Researchers from Gwangju Institute of Science and Technology (GIST), Korea Research Institute of Chemical Technology (KRICT) and Lawrence Berkeley National Laboratory have developed a highly efficient organometal halide perovskites (OHP)-based photoanode using a rational design approach, which addresses current limitations.
Currently, hydrogen is mainly produced by natural gas, which also generates greenhouse gases such as carbon dioxide as by-products. It is argued that hydrogen produced this way, while economical, is not truly sustainable, and thus requires a more eco-friendly approach for its generation. Photoelectrochemical (PEC) water splitting based on solar energy is one such promising approach. However, its widespread application is limited by a lack of efficient photoanodes for catalyzing the rate-limiting oxygen evolution reaction (OER), an important reaction in PEC water splitting. Organometal halide perovskites (OHPs) have emerged as a promising photoanode material on this front. Unfortunately, OHP-based photoanodes suffer from two undesired losses that limit their efficiency. One is an internal loss resulting from a recombination of photogenerated charge carriers (required for electricity generation) within the anode itself, which, in turn, hinders water splitting. The other is external loss due to the slow reaction kinetics of water splitting, resulting in a loss of charge carriers at the interface of the anode and electrolyte. These are the challenges tackled by the team in this recent work.
"The high efficiency of the photoanode for photoelectrochemical water splitting was achieved through the simultaneous suppression of internal and external losses of photogenerated carriers," highlights Professor Sanghan Lee from GIST.

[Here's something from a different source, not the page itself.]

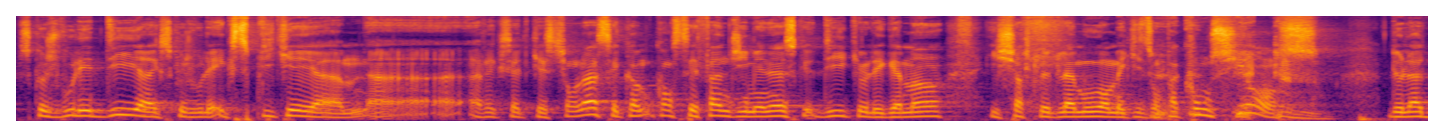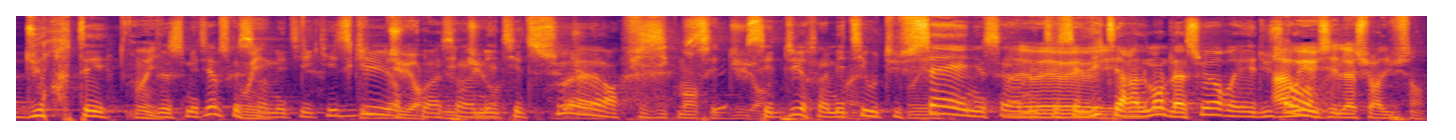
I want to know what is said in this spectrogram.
ce que je voulais dire et ce que je voulais expliquer euh, euh, avec cette question-là, c'est comme quand Stéphane Jiménez dit que les gamins, ils cherchent le glamour mais qu'ils n'ont pas conscience de la dureté de ce métier, parce que c'est un métier qui est dur, c'est un métier de sueur. Physiquement, c'est dur. C'est dur, c'est un métier où tu saignes, c'est littéralement de la sueur et du ah sang. Ah oui, c'est de la sueur et du sang.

In their work, the team fabricated a novel Fe-doped Ni3S2/Ni foil/OHP photoanode in three steps. They first synthesized the Fe-doped Ni3S2 catalyst for OER on Ni foil through a hydrothermal method followed by a chemical conversion. They then separately fabricated the OHP photovoltaic cell consisting of SnO2 electron transport layers (ETLs) through spin coating. Finally, they combined the two components to obtain the photoanode.

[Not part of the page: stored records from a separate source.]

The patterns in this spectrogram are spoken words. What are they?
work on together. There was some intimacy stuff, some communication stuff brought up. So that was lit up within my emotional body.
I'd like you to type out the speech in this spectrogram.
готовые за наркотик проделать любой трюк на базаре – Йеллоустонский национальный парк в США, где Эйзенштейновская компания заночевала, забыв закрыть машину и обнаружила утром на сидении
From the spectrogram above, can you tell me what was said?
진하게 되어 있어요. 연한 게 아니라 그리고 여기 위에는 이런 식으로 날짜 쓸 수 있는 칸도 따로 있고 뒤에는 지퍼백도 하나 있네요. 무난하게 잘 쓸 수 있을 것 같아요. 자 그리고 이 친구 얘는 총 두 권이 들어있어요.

The team found that adding glycidyltrimethylammonium chloride (GTMACl) to the anode passivated the defects at the OHP/ETL interface, effectively suppressing the undesired charge carrier recombination within the anode. Further, it enhanced the light-soaking stability of the OHP cell, a crucial factor in real-world PEC water splitting. Additionally, the high catalytic activity of Fe-doped Ni3S2 ensured a high OER rate at the anode, reducing the loss of photogenerated carriers within the electrolyte.
Consequently, the Fe-doped Ni3S2/Ni foil/OHP photoanode exhibited an unprecedented applied bias photon-to-current conversion efficiency of 12.79%, higher than that reported for OHP-based photoanodes in existing studies.
This study provides insights into the prospects of rationally designed OHP-based photoelectrodes, as Prof. Lee highlights: "The proposed technology is expected to contribute to the vitalization of the hydrogen economy and carbon neutrality by enabling a large-scale and eco-friendly hydrogen production using solar energy without external voltage in the next 10 years. This, in turn, will help realize hydrogen as an ideal renewable source of energy in the future."